One of the offenses charged in a number of the counts in the information on trial is for the unlawful possession of migratory birds. Now, the word "possession" includes actual possession, that is to say, the direct physical control over a thing at a given time or it may be constructive possession, that is to say, one who knowingly has the power at a given time to exercise dominion or control over a thing is then in constructive possession of it. Possession may be sole or joint, that is if one person alone has actual or constructive possession of a thing such possession is sole. If two or more persons share actual or constructive possession of a thing their possession is joint. As used in the counts of these informations, the words "unlawfully possess" means that the defendant on trial had either actual possession or constructive possession or joint possession. Proof of anyone of these types of possession is all that is necessary, therefore, if you find from the evidence, beyond a reasonable doubt that the accused either alone or jointly with others, had actual or constructive possession of the migratory fowl described in any one count of the information, then you may find that such ducks were in the possession of the accused within the meaning of the word "possession" as used in the law and in these instructions.
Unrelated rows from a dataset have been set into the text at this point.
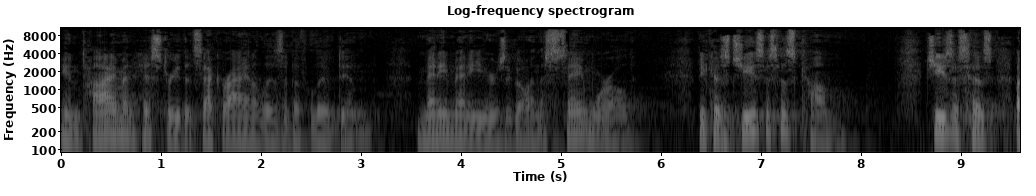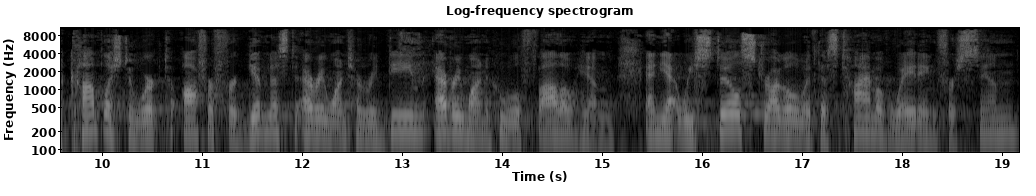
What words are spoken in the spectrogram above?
in time and history that Zechariah and Elizabeth lived in many, many years ago in the same world because Jesus has come Jesus has accomplished a work to offer forgiveness to everyone, to redeem everyone who will follow him. And yet we still struggle with this time of waiting for sin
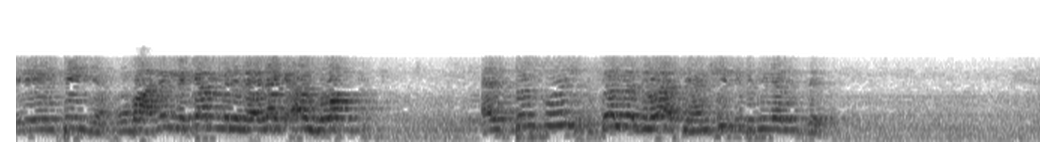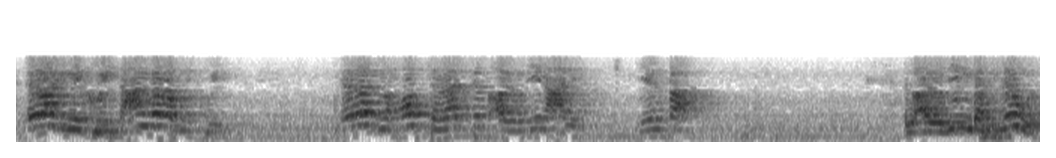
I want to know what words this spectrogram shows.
ال epithelium وبعدين نكمل العلاج as what؟ ال perforation السؤال بقى دلوقتي هنشيل ال epithelium إزاي؟ إيه رأيك نكويه؟ تعال نجرب نكويه. إيه رأيك نحط ماده iodine عليه؟ ينفع؟ ال iodine ده fluid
He asserts that this instruction in effect amended the information, eliminating from consideration a portion of the charge, and also was prejudicial to the substantial rights of the defendant. We do not agree with his contentions. In its essential respects this instruction was approved in Johnson v. United States, 9 Cir., 270 F.2d 721, 724.
For the reasons herein set forth, the judgment from which defendant has appealed is affirmed.
Case No. 5778: Counts One and Two charge the defendant and Michael Stell, the latter-named defendant not being on trial, with possession in excess of the limit, and sale of 75 wild ducks on December 30, 1956. Counts Three and Four charge possession in excess of the limit, and sale of 50 wild ducks on January 6, 1957.
Case No. 5776: Counts Two and Three charge the defendant and Perry Swan, the latter-named defendant not being on trial, with possession, in excess of the limit, and sale of 50 wild ducks on November 11, 1957. (Count One charging unlawful transportation of wild ducks was dismissed upon motion of the Government.)
Case No. 5793: Counts One and Two charge the defendant and Louis McCulley, the latter-named defendant not being on trial, with possession, in excess of the limit, and sale of 40 wild ducks on January 31, 1958. Counts Three and Five charge possession in excess of the limit, and sale of 95 wild ducks on February 24, 1958. (Count Four charging unlawful transportation was dismissed upon motion by the Government.)
Case No. 5800: Counts One and Two charge the defendant with possession in excess of the limit and the sale of 93 wild ducks on March 9, 1958.